Without the pictures, restate all of the data below word for word.

════════════════════

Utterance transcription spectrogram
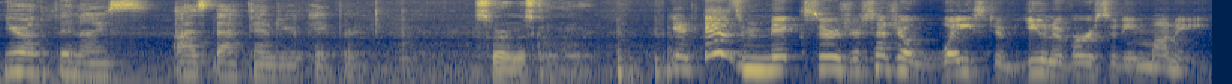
you're on thin ice. Eyes back down to your paper. Sorry, Miss Connolly. Yeah, those mixers are such a waste of university money.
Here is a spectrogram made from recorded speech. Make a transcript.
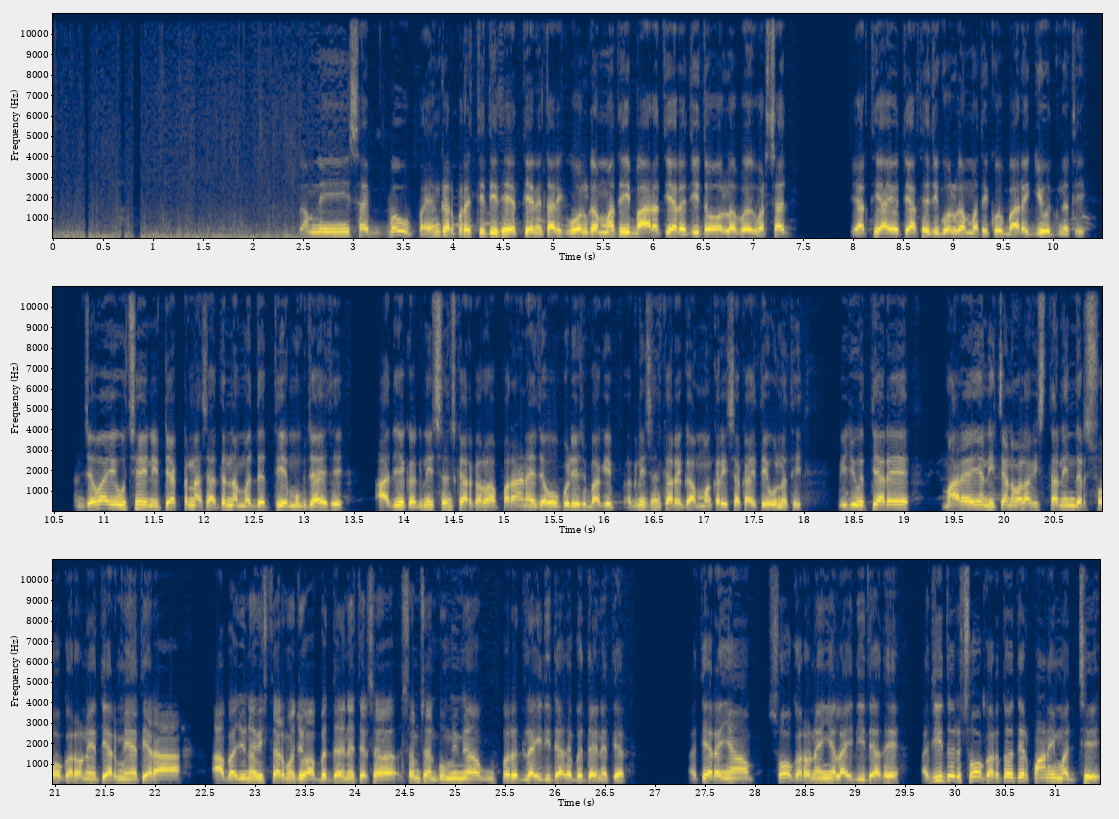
ગામની સાહેબ બહુ ભયંકર પરિસ્થિતિ છે. અત્યારની તારીખ ગોલગામમાંથી બહાર અત્યારે હજી તો લગભગ વરસાદ જ્યારથી આવ્યો ત્યારથી હજી ગોલગામમાંથી કોઈ બહાર ગયું જ નથી. અને જવા એવું છે નહીં ટ્રેક્ટરના સાધનના મદદથી અમુક જાય છે. આજે એક અગ્નિ સંસ્કાર કરવા પરાણે જવું પડ્યું છે. બાકી અગ્નિ સંસ્કાર ગામમાં કરી શકાય તેવું નથી. બીજું અત્યારે મારે અહીંયા નીચાણવાળા વિસ્તારની અંદર સો ઘરોને અત્યારે મેં અત્યારે આ આ બાજુના વિસ્તારમાં જો આ બધાને અત્યારે સમશાન ભૂમિમાં ઉપર જ લાવી દીધા છે બધાને અત્યારે. અત્યારે અહીંયા સો ઘરોને અહીંયા લાવી દીધા છે. હજી તો સો ઘર તો અત્યારે પાણીમાં જ છે.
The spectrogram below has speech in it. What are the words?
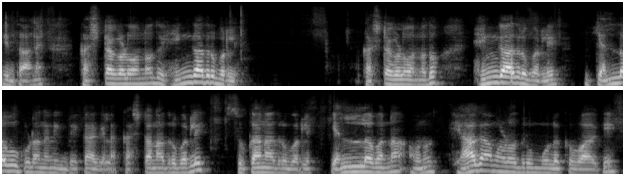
ಇದ್ದಾನೆ. ಕಷ್ಟಗಳು ಅನ್ನೋದು ಹೆಂಗಾದ್ರೂ ಬರಲಿ. ಕಷ್ಟಗಳು ಅನ್ನೋದು ಹೆಂಗಾದ್ರೂ ಬರಲಿ. ಎಲ್ಲವೂ ಕೂಡ ನನಗೆ ಬೇಕಾಗಿಲ್ಲ. ಕಷ್ಟನಾದ್ರೂ ಬರಲಿ, ಸುಖನಾದ್ರೂ ಬರಲಿ. ಎಲ್ಲವನ್ನ ಅವನು ತ್ಯಾಗ ಮಾಡೋದ್ರ ಮೂಲಕವಾಗಿ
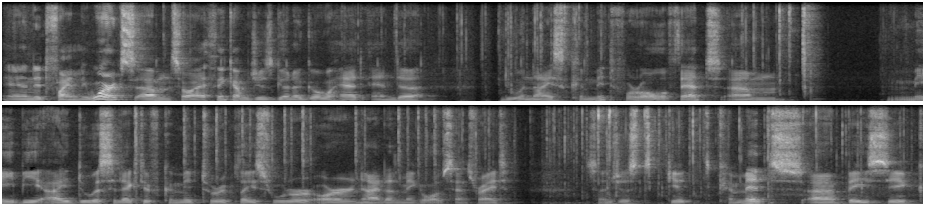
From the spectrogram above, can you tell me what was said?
and it finally works. Um, so I think I'm just gonna go ahead and uh, do a nice commit for all of that. Um, maybe I do a selective commit to replace router or no, it doesn't make a lot of sense, right? So just git commit uh, basic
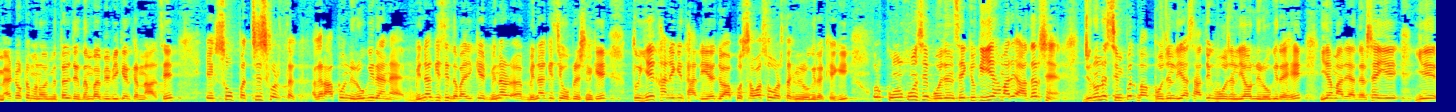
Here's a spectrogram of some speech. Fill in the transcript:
मैं doctor Manoj Mittal, Jagdamba baby care Karnal से। 125 वर्ष तक अगर आपको निरोगी रहना है, बिना किसी दवाई के, बिना बिना किसी ऑपरेशन के तो ये खाने की थाली है जो आपको सवा सौ वर्ष तक निरोगी रखेगी। और कौन कौन से भोजन से, क्योंकि ये हमारे आदर्श हैं, जिन्होंने सिंपल भोजन लिया, सात्विक भोजन लिया और निरोगी रहे, ये हमारे आदर्श हैं। ये ये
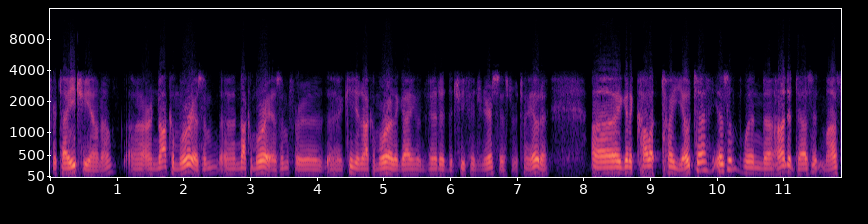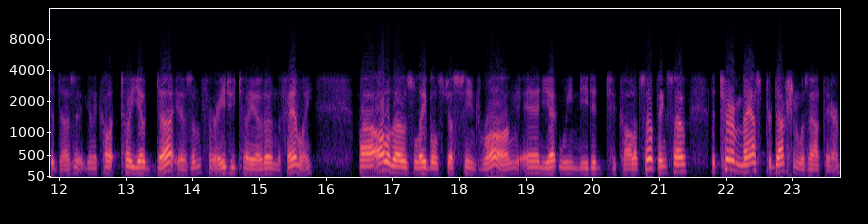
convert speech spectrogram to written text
for Taiichi Ohno, uh, or Nakamuraism, uh, Nakamuraism for uh, Kenya Nakamura, the guy who invented the chief engineer system at Toyota. Uh, you're going to call it Toyotaism when uh, Honda does it, Mazda does it. You're going to call it Toyodaism for Eiji Toyoda and the family. Uh, all of those labels just seemed wrong, and yet we needed to call it something. So the term mass production was out there.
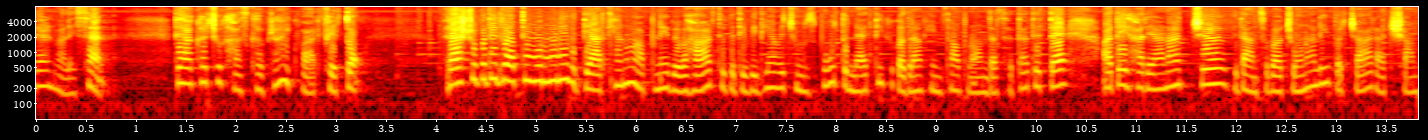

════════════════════

ANSWER TO THIS EXERCISE »
Utterance transcription spectrogram
you're on thin ice. Eyes back down to your paper. Sorry, Miss Connolly. Yeah, those mixers are such a waste of university money.
Here is a spectrogram made from recorded speech. Make a transcript.
ગામની સાહેબ બહુ ભયંકર પરિસ્થિતિ છે. અત્યારની તારીખ ગોલગામમાંથી બહાર અત્યારે હજી તો લગભગ વરસાદ જ્યારથી આવ્યો ત્યારથી હજી ગોલગામમાંથી કોઈ બહાર ગયું જ નથી. અને જવા એવું છે નહીં ટ્રેક્ટરના સાધનના મદદથી અમુક જાય છે. આજે એક અગ્નિ સંસ્કાર કરવા પરાણે જવું પડ્યું છે. બાકી અગ્નિ સંસ્કાર ગામમાં કરી શકાય તેવું નથી. બીજું અત્યારે મારે અહીંયા નીચાણવાળા વિસ્તારની અંદર સો ઘરોને અત્યારે મેં અત્યારે આ આ બાજુના વિસ્તારમાં જો આ બધાને અત્યારે સમશાન ભૂમિમાં ઉપર જ લાવી દીધા છે બધાને અત્યારે. અત્યારે અહીંયા સો ઘરોને અહીંયા લાવી દીધા છે. હજી તો સો ઘર તો અત્યારે પાણીમાં જ છે.
The spectrogram below has speech in it. What are the words?
ಇದ್ದಾನೆ. ಕಷ್ಟಗಳು ಅನ್ನೋದು ಹೆಂಗಾದ್ರೂ ಬರಲಿ. ಕಷ್ಟಗಳು ಅನ್ನೋದು ಹೆಂಗಾದ್ರೂ ಬರಲಿ. ಎಲ್ಲವೂ ಕೂಡ ನನಗೆ ಬೇಕಾಗಿಲ್ಲ. ಕಷ್ಟನಾದ್ರೂ ಬರಲಿ, ಸುಖನಾದ್ರೂ ಬರಲಿ. ಎಲ್ಲವನ್ನ ಅವನು ತ್ಯಾಗ ಮಾಡೋದ್ರ ಮೂಲಕವಾಗಿ
From the spectrogram above, can you tell me what was said?
and it finally works. Um, so I think I'm just gonna go ahead and uh, do a nice commit for all of that. Um, maybe I do a selective commit to replace router or no, it doesn't make a lot of sense, right? So just git commit uh, basic
Here's a spectrogram of some speech. Fill in the transcript:
मैं doctor Manoj Mittal, Jagdamba baby care Karnal से। 125 वर्ष तक अगर आपको निरोगी रहना है, बिना किसी दवाई के, बिना बिना किसी ऑपरेशन के तो ये खाने की थाली है जो आपको सवा सौ वर्ष तक निरोगी रखेगी। और कौन कौन से भोजन से, क्योंकि ये हमारे आदर्श हैं, जिन्होंने सिंपल भोजन लिया, सात्विक भोजन लिया और निरोगी रहे, ये हमारे आदर्श हैं। ये ये
convert speech spectrogram to written text
for Taiichi Ohno, uh, or Nakamuraism, uh, Nakamuraism for uh, Kenya Nakamura, the guy who invented the chief engineer system at Toyota. Uh, you're going to call it Toyotaism when uh, Honda does it, Mazda does it. You're going to call it Toyodaism for Eiji Toyoda and the family. Uh, all of those labels just seemed wrong, and yet we needed to call it something. So the term mass production was out there.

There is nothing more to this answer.